The recently released RMB Milk Index showcased how the rand stands out among African currencies as trading close to its fair value, meaning that it is neither significantly overvalued or undervalued.
The index compares the price of milk in African countries to gauge whether currencies are priced at their “correct” or “fair level”. It is similar to The Economist magazine’s Big Mac Index, but uses milk instead because it is available all over the continent.
“According to our Milk Index, the rand is actually overvalued by 1.92%, which is minor given the volatility of recent months,” says Neville Mandimika, Economist and Strategist at RMB. “Technically this implies that the rand should be trading at 17.36 to the greenback, so by this measure, it is fairly valued.”
Mandimika says the latest Big Mac Index had the rand as undervalued by 62%; but that was in January 2020 before Covid-19 kicked in and severely weakened most African currencies.
The Milk Index shows that the rand, along with the Egyptian pound, stand out as trading closest to fair value.
“Both currencies typically move in line with economic fundamentals (the rand more so than the Egyptian pound), so both currencies better reflect demand and supply conditions,” says Mandamika. “However, the Egyptian pound didn’t have to weaken by as much as the rand since the pandemic began because Egypt went into this crisis on a significantly better growth and fiscal footing than South Africa.”
Unlike the rand and the Egyptian pound, most other African currencies are overvalued, with knock-on effects on the price of milk. For example, the price of a litre of milk in South Africa is $0.98 (nearly the same as in the United States), whereas in Ghana it is $2.04 and in Nigeria $2.48.

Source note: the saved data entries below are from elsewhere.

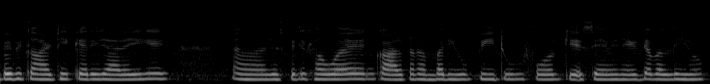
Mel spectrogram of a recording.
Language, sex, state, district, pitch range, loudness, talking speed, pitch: Hindi, female, Uttar Pradesh, Budaun, 230-245 Hz, -39 LUFS, 195 wpm, 235 Hz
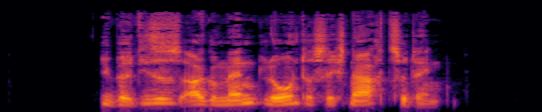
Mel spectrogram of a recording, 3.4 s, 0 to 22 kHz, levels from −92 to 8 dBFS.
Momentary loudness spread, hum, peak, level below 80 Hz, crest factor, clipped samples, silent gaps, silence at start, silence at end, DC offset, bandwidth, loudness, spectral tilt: 9 LU; none; -2 dBFS; -68 dBFS; 20 dB; under 0.1%; none; 0.65 s; 0.65 s; under 0.1%; 15.5 kHz; -19 LUFS; -2.5 dB/octave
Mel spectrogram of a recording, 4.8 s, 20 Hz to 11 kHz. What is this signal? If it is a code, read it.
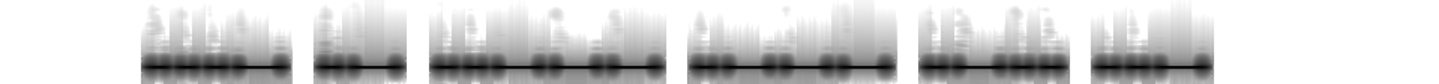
Morse code, heard as a keyed tone, about 25 wpm, 700 Hz. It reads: VA2JLU
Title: DXCC-100 Call Signs - 6 Characters - Repeated 3x - 25wpm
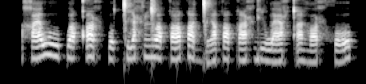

“The Milk Index assist investors and corporates with operations in these countries with decisions around hedging their foreign exchange exposure.The advantage of being close to fair value is that there is no economic pressure on the currency to weaken (which is bad for importers) or strengthen (which is bad for exporters). So economic players can reasonably count on some stability in their currency,” says Mandimika.